Exercise requirements |
Your answer must be an exact repeat of the lines from the one containing "You have a spectrogram" through the last line of the records, both included, with no pictures.

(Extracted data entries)
###

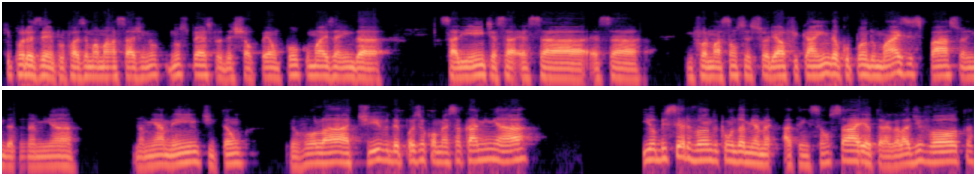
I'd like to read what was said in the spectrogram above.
que por exemplo fazer uma massagem no, nos pés para deixar o pé um pouco mais ainda saliente, essa essa essa informação sensorial ficar ainda ocupando mais espaço ainda na minha na minha mente. Então eu vou lá ativo, depois eu começo a caminhar e observando quando a minha atenção sai, eu trago ela de volta.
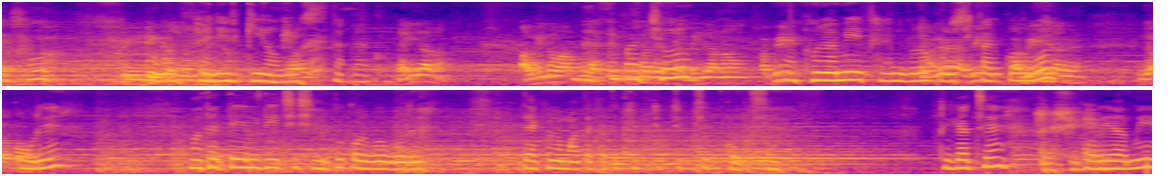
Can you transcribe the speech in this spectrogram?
দেখো, আমার ফ্যানের কী অবস্থা, দেখো। দেখতে পাচ্ছ? এখন আমি এই ফ্যানগুলো পরিষ্কার করব। করে মাথায় তেল দিয়েছি শ্যাম্পু করব বলে। দেখো না মাথা কাছে চুপ চুপ চুপ চুপ করছে। ঠিক আছে? পরে আমি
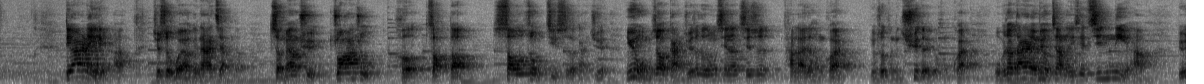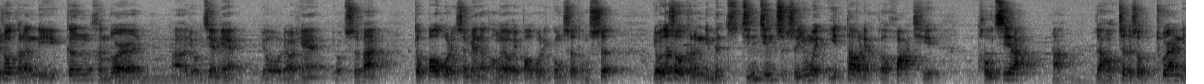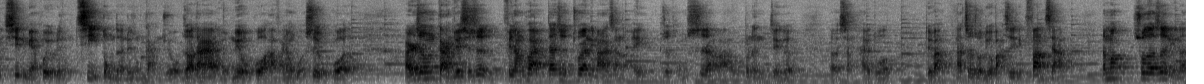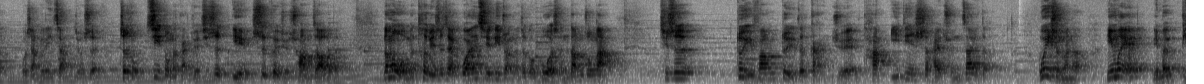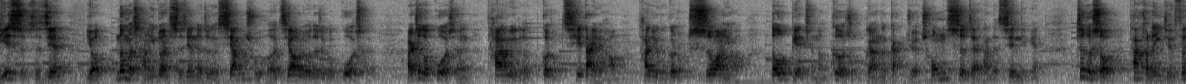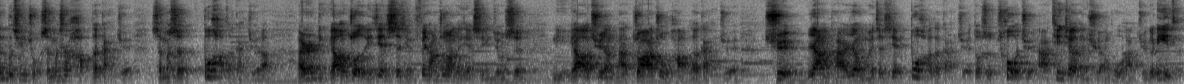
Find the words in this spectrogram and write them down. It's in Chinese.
第二类点啊，就是我要跟大家讲的，怎么样去抓住和找到稍纵即逝的感觉。因为我们知道，感觉这个东西呢，其实它来的很快，有时候可能去的也很快。我不知道大家有没有这样的一些经历哈，比如说可能你跟很多人呃有见面、有聊天、有吃饭。都包括你身边的朋友，也包括你公司的同事。有的时候可能你们仅仅只是因为一到两个话题投机了啊，然后这个时候突然你心里面会有那种悸动的那种感觉，我不知道大家有没有过哈，反正我是有过的。而这种感觉其实非常快，但是突然你马上想到，哎，我们是同事啊，我不能这个呃想太多，对吧？那这时候你又把自己给放下了。那么说到这里呢，我想跟你讲的就是这种悸动的感觉，其实也是可以去创造的。那么我们特别是在关系逆转的这个过程当中啊，其实对方对你的感觉，它一定是还存在的。为什么呢？因为你们彼此之间有那么长一段时间的这个相处和交流的这个过程，而这个过程，他对你的各种期待也好，他对你的各种失望也好，都变成了各种各样的感觉充斥在他的心里面。这个时候，他可能已经分不清楚什么是好的感觉，什么是不好的感觉了。而你要做的一件事情，非常重要的一件事情，就是你要去让他抓住好的感觉，去让他认为这些不好的感觉都是错觉啊，听起来很玄乎哈。举个例子，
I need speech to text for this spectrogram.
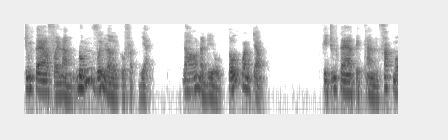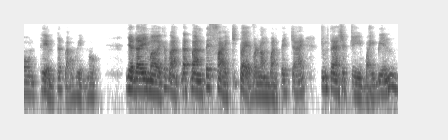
chúng ta phải làm đúng với lời của phật dạy đó là điều tối quan trọng khi chúng ta thực hành pháp môn thiền thất bảo huyền môn, Giờ đây mời các bạn đặt bàn tay phải trí tuệ vào lòng bàn tay trái. Chúng ta sẽ trì bảy biến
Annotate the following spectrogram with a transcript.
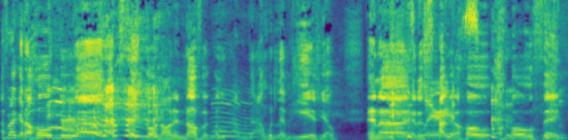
I probably got a whole new uh, like thing going on in Norfolk. But I'm, I'm with eleven years, yo, and uh, and it's probably a whole a whole thing.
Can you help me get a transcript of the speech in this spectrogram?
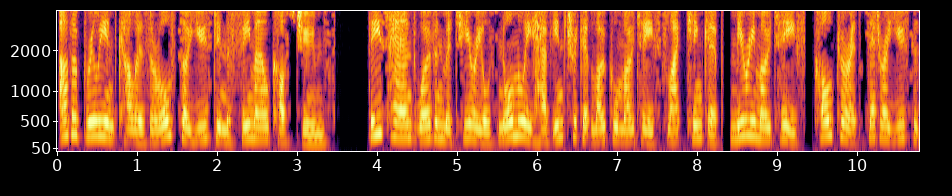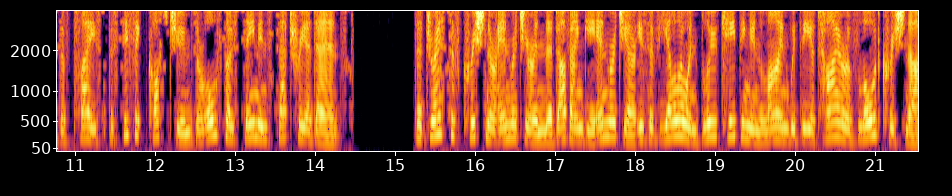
Other brilliant colors are also used in the female costumes. These hand-woven materials normally have intricate local motifs like kinkap, miri motif, kolka etc. Uses of play-specific costumes are also seen in Satriya dance. The dress of Krishna Nritya and Nadavangi Nritya is of yellow and blue keeping in line with the attire of Lord Krishna.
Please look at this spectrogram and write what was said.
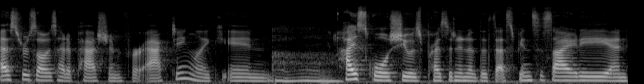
Esther's always had a passion for acting. Like in Ah. high school, she was president of the Thespian Society, and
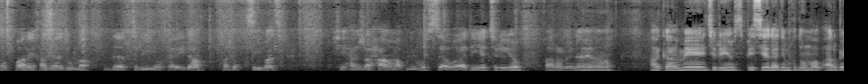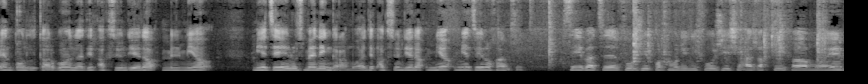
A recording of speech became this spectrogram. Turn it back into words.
والطريقة هادوما د تريومف هايده هادو قصيبات شي حاجة حامق بالمستوى هذه هي تريومف قرب هنايا. اكامي تريومف spécial. هذه مخدومة ب 40 طن الكربون هذه الأكسيون ديالها من 100 280 غرام. وهذه الأكسيون ديالها 100 250 حصيبات فوجي porte-moulinet فوجي شي حاجة خفيفة. مهم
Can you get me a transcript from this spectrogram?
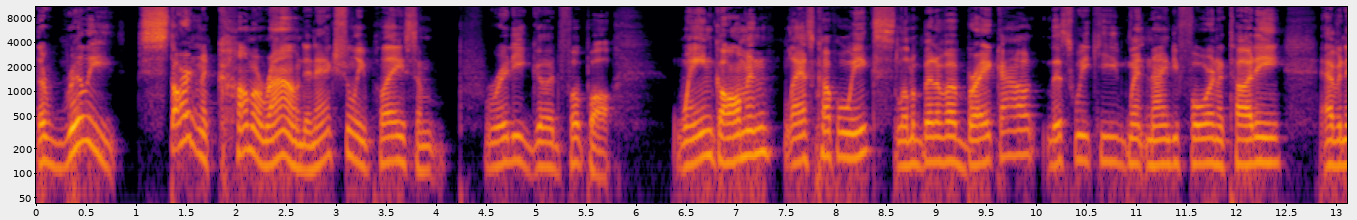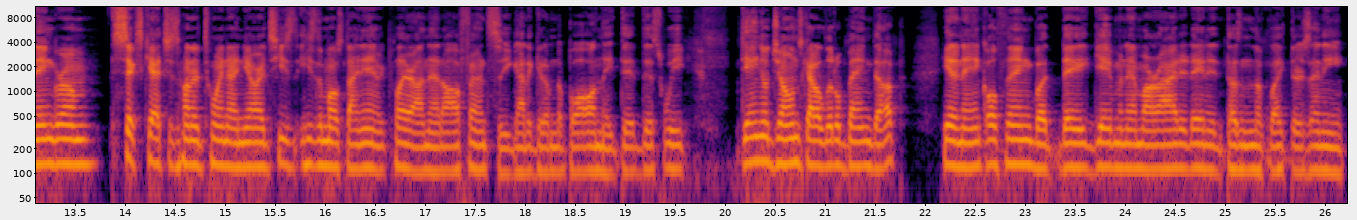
they're really starting to come around and actually play some pretty good football. Wayne Gallman last couple weeks, a little bit of a breakout. This week he went 94 and a tutty. Evan Engram, six catches, 129 yards. He's he's the most dynamic player on that offense, so you got to get him the ball, and they did this week. Daniel Jones got a little banged up. He had an ankle thing, but they gave him an MRI today, and it doesn't look like there's any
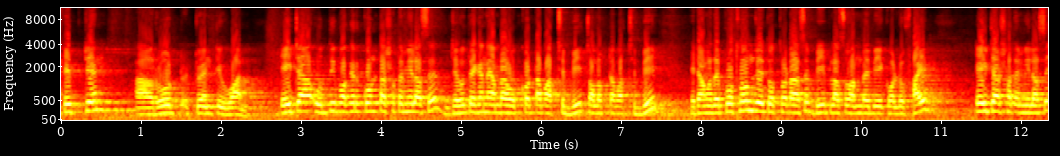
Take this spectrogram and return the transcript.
fifteen root twenty one এইটা উদ্দীপকের কোনটার সাথে মিল আছে? যেহেতু এখানে আমরা অক্ষরটা পাচ্ছি বি চলকটা পাচ্ছি বি এটা আমাদের প্রথম যে তথ্যটা আছে b plus one by b equal to five এইটার সাথে মিল আছে,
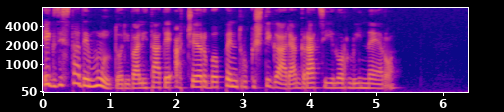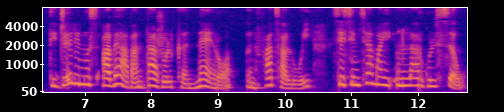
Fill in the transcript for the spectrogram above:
exista de mult o rivalitate acerbă pentru câștigarea grațiilor lui Nero. Tigelinus avea avantajul că Nero, în fața lui, se simțea mai în largul său.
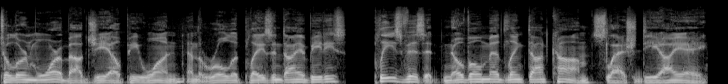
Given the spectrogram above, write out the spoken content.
To learn more about GLP 1 and the role it plays in diabetes, please visit novomedlink.com/dia.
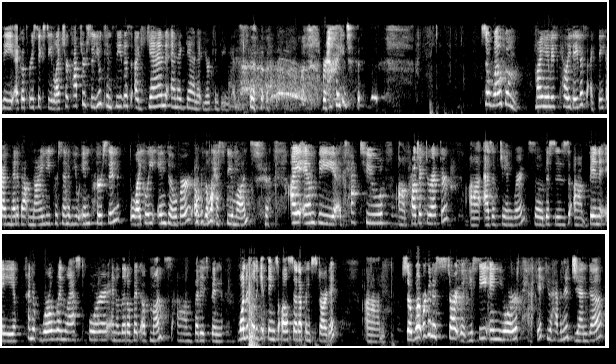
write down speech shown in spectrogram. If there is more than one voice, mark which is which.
Speaker 1: the Echo 360 lecture capture so you can see this again and again at your convenience. right? So welcome. My name is Kelly Davis. I think I've met about 90% of you in person, likely in Dover, over the last few months. I am the TAC2 uh, project director uh, as of January. So this has um, been a kind of whirlwind last four and a little bit of months, um, but it's been wonderful to get things all set up and started. Um, so what we're going to start with, you see in your packet, you have an agenda.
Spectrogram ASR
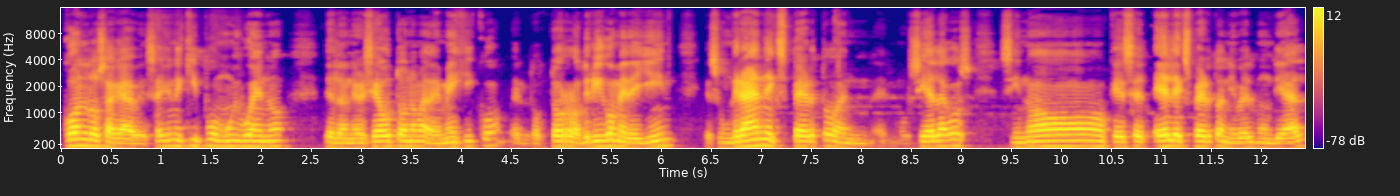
con los agaves. Hay un equipo muy bueno de la Universidad Autónoma de México, el doctor Rodrigo Medellín, es un gran experto en, murciélagos, sino que es el, experto a nivel mundial.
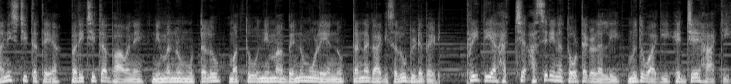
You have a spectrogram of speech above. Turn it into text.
ಅನಿಶ್ಚಿತತೆಯ ಪರಿಚಿತ ಭಾವನೆ ನಿಮ್ಮನ್ನು ಮುಟ್ಟಲು ಮತ್ತು ನಿಮ್ಮ ಬೆನ್ನುಮೂಳೆಯನ್ನು ತಣ್ಣಗಾಗಿಸಲು ಬಿಡಬೇಡಿ. ಪ್ರೀತಿಯ ಹಚ್ಚ ಹಸಿರಿನ ತೋಟಗಳಲ್ಲಿ ಮೃದುವಾಗಿ ಹೆಜ್ಜೆ ಹಾಕಿ.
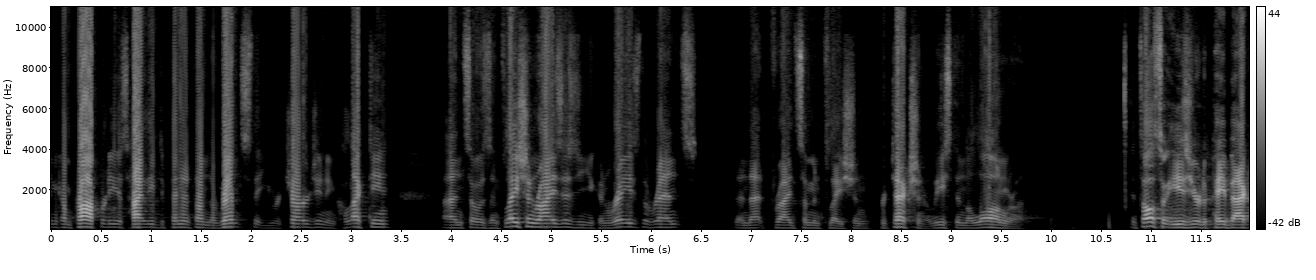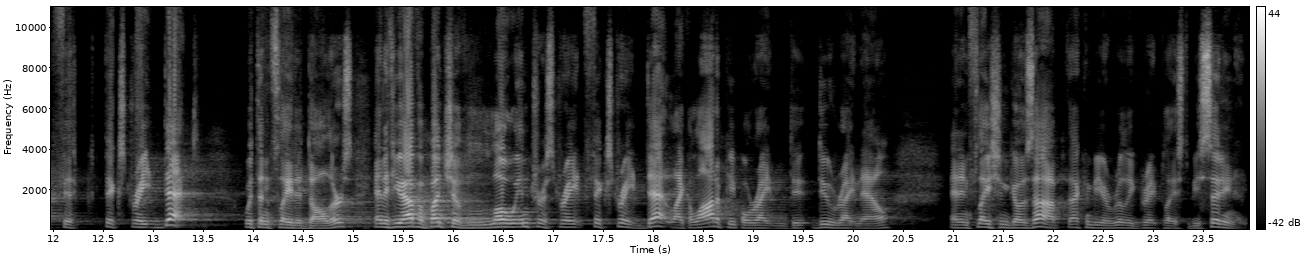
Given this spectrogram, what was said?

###

Solution |
You have a spectrogram of speech above. Turn it into text.
ಅನಿಶ್ಚಿತತೆಯ ಪರಿಚಿತ ಭಾವನೆ ನಿಮ್ಮನ್ನು ಮುಟ್ಟಲು ಮತ್ತು ನಿಮ್ಮ ಬೆನ್ನುಮೂಳೆಯನ್ನು ತಣ್ಣಗಾಗಿಸಲು ಬಿಡಬೇಡಿ. ಪ್ರೀತಿಯ ಹಚ್ಚ ಹಸಿರಿನ ತೋಟಗಳಲ್ಲಿ ಮೃದುವಾಗಿ ಹೆಜ್ಜೆ ಹಾಕಿ.
Given this spectrogram, what was said?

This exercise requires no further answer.